Records shown below:

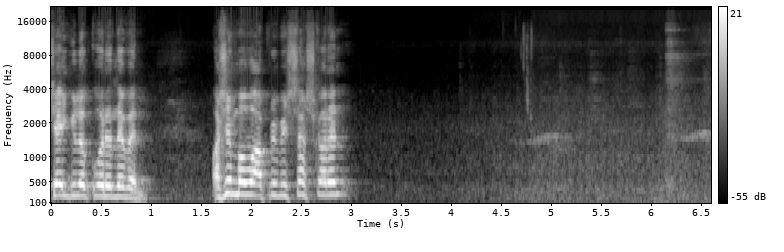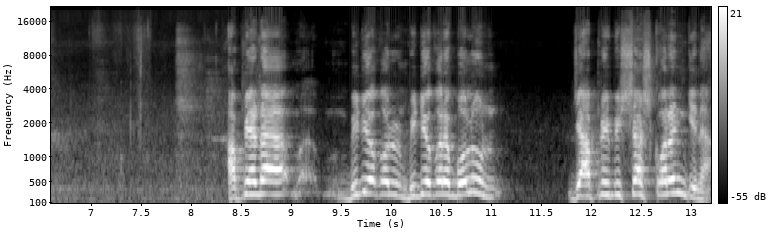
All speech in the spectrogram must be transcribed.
সেইগুলো করে দেবেন। অসীমবাবু, আপনি বিশ্বাস করেন? আপনি একটা ভিডিও করুন, ভিডিও করে বলুন যে আপনি বিশ্বাস করেন কি না।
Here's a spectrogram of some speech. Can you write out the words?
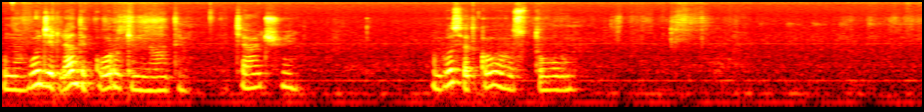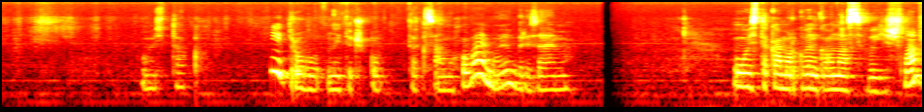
у нагоді для декору кімнати дитячої або святкового столу. Ось так. І другу ниточку так само ховаємо і обрізаємо. Ось така морквинка у нас вийшла.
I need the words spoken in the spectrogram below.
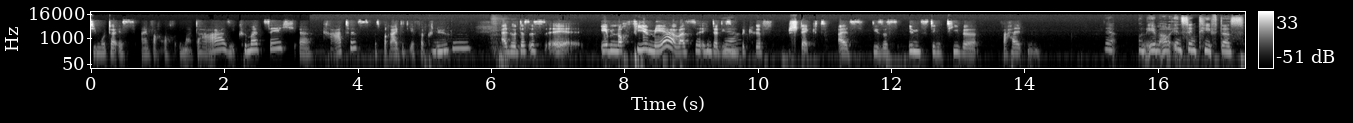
die Mutter ist einfach auch immer da, sie kümmert sich äh, gratis, es bereitet ihr Vergnügen. Ja. Also das ist äh, eben noch viel mehr, was hinter diesem ja. Begriff steckt, als dieses instinktive Verhalten. Ja, und eben auch instinktiv, dass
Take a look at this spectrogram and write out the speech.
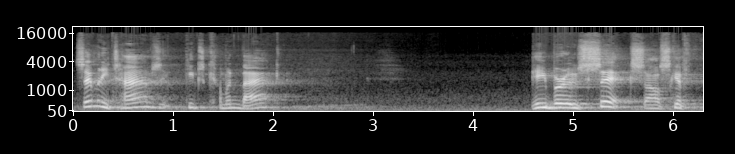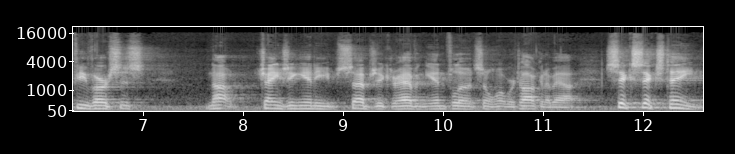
So many times it keeps coming back. Hebrews 6, I'll skip a few verses, not changing any subject or having influence on what we're talking about. 616.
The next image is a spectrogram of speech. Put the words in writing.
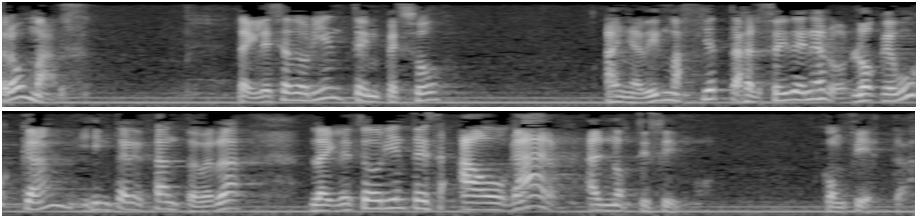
Pero más, la Iglesia de Oriente empezó añadir más fiestas al 6 de enero. Lo que buscan, y es interesante, ¿verdad? La Iglesia de Oriente es ahogar al gnosticismo con fiestas.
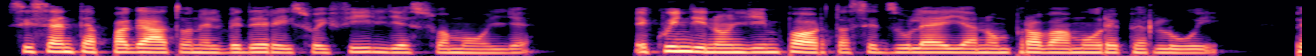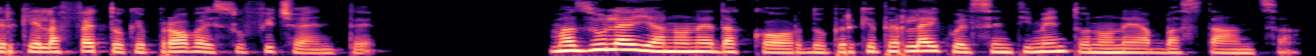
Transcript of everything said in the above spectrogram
Si sente appagato nel vedere i suoi figli e sua moglie, e quindi non gli importa se Zuleia non prova amore per lui, perché l'affetto che prova è sufficiente. Ma Zuleia non è d'accordo perché per lei quel sentimento non è abbastanza.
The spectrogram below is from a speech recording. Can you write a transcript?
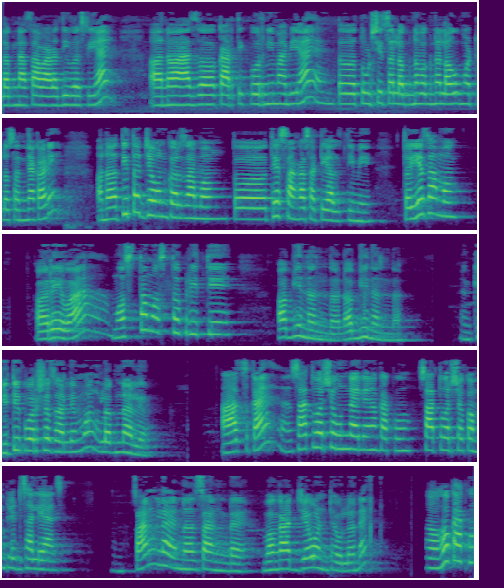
लग्नाचा वाढदिवस आहे आणि आज कार्तिक पौर्णिमा बी आहे तर तुळशीचं लग्न वग्न लावू म्हटलं संध्याकाळी. आणि तिथंच जेवण कर जा मग तर ते सांगासाठी आलती मी. तर ये जा मग. अरे वा मस्त मस्त प्रीती. अभिनंदन अभिनंदन. किती वर्ष झाले मग लग्नाले? आज काय? सात वर्ष होऊन राहिले ना काकू. सात वर्ष कंप्लीट झाले आज. चांगलं आहे ना चांगलं आहे मग आज जेवण ठेवलं अं, हो काकू.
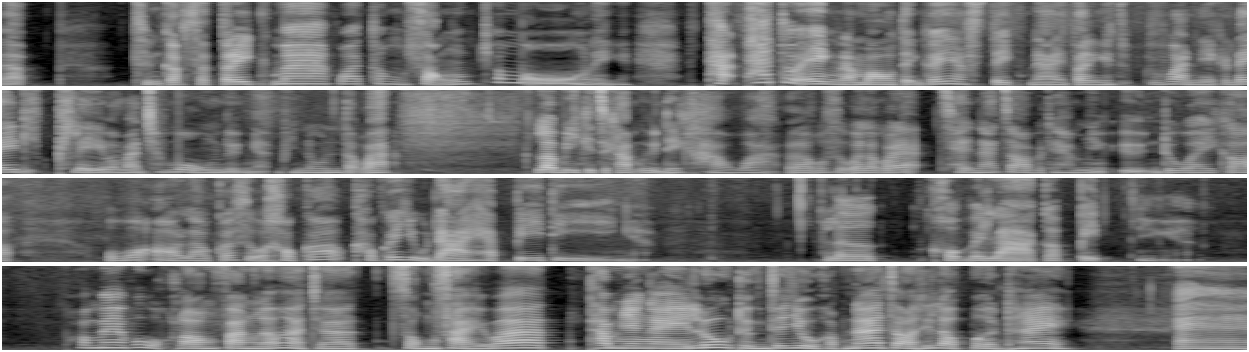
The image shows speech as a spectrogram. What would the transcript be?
แบบถึงกับสตริกมากว่าต้องสองชั่วโมงอะไรอย่างเงี้ยถ้าถ้าตัวเองนะมองแตัวเองก็ยังสตริกนะตอนนี้ทุกวันนี้ก็ได้เพลย์ประมาณชั่วโมงหนึ่งอะพี่นุ่นแต่ว่าเรามีกิจกรรมอื่นให้เขาอะเราก็รู้สึกว่าเราก็ใช้หน้าจอไปทำอย่างอื่นด้วยก็โอ้ว่าอ๋อเราก็รู้สึกว่าเขาก็เขาก็อยู่ได้ happy ดีเงี้ยเลิกครบเวลาก็ปิดอย่างเงี้ย พ่อแม่ผู้ปกครองฟังแล้วอาจจะสงสัยว่าทำยังไงลูกถึงจะอยู่กับหน้าจอที่เราเปิดให้อ่า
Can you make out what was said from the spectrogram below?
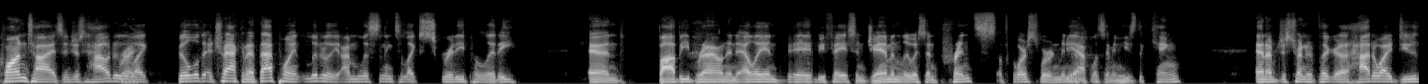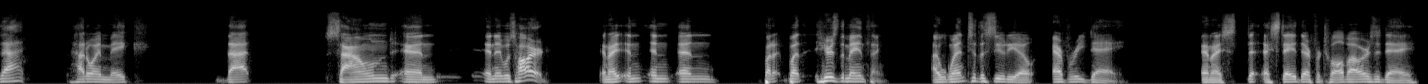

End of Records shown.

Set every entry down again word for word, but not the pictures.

All speech in the spectrogram must be transcribed.
সেইগুলো করে দেবেন। অসীমবাবু, আপনি বিশ্বাস করেন? আপনি একটা ভিডিও করুন, ভিডিও করে বলুন যে আপনি বিশ্বাস করেন কি না।
Here's a spectrogram of some speech. Can you write out the words?
у нагоді для декору кімнати дитячої або святкового столу. Ось так. І другу ниточку так само ховаємо і обрізаємо. Ось така морквинка у нас вийшла.
I need the words spoken in the spectrogram below.
die Mutter ist einfach auch immer da, sie kümmert sich äh, gratis, es bereitet ihr Vergnügen. Ja. Also das ist äh, eben noch viel mehr, was hinter diesem ja. Begriff steckt, als dieses instinktive Verhalten. Ja, und eben auch instinktiv, dass
Take a look at this spectrogram and write out the speech.
So many times it keeps coming back. Hebrews 6, I'll skip a few verses, not changing any subject or having influence on what we're talking about. 616.
The next image is a spectrogram of speech. Put the words in writing.
Pero más, la Iglesia de Oriente empezó añadir más fiestas al 6 de enero. Lo que buscan, y es interesante, ¿verdad? La Iglesia de Oriente es ahogar al gnosticismo con fiestas.
Transcript of everything said in the above spectrogram
Si sente appagato nel vedere i suoi figli e sua moglie, e quindi non gli importa se Zuleia non prova amore per lui, perché l'affetto che prova è sufficiente. Ma Zuleia non è d'accordo perché per lei quel sentimento non è abbastanza.
The spectrogram below is from a speech recording. Can you write a transcript?
लग्नाचा वाढदिवस आहे आणि आज कार्तिक पौर्णिमा बी आहे तर तुळशीचं लग्न वग्न लावू म्हटलं संध्याकाळी. आणि तिथंच जेवण कर जा मग तर ते सांगासाठी आलती मी. तर ये जा मग. अरे वा मस्त मस्त प्रीती. अभिनंदन अभिनंदन. किती वर्ष झाले मग लग्नाले? आज काय? सात वर्ष होऊन राहिले ना काकू. सात वर्ष कंप्लीट झाले आज. चांगलं आहे ना चांगलं आहे मग आज जेवण ठेवलं अं, हो काकू.
The image shows speech as a spectrogram. What would the transcript be?
แบบถึงกับสตริกมากว่าต้องสองชั่วโมงอะไรอย่างเงี้ยถ้าถ้าตัวเองนะมองแตัวเองก็ยังสตริกนะตอนนี้ทุกวันนี้ก็ได้เพลย์ประมาณชั่วโมงหนึ่งอะพี่นุ่นแต่ว่าเรามีกิจกรรมอื่นให้เขาอะเราก็รู้สึกว่าเราก็ใช้หน้าจอไปทำอย่างอื่นด้วยก็โอ้ว่าอ๋อเราก็รู้สึกว่าเขาก็เขาก็อยู่ได้ happy ดีเงี้ยเลิกครบเวลาก็ปิดอย่างเงี้ย พ่อแม่ผู้ปกครองฟังแล้วอาจจะสงสัยว่าทำยังไงลูกถึงจะอยู่กับหน้าจอที่เราเปิดให้อ่า
Can you make out what was said from the spectrogram below?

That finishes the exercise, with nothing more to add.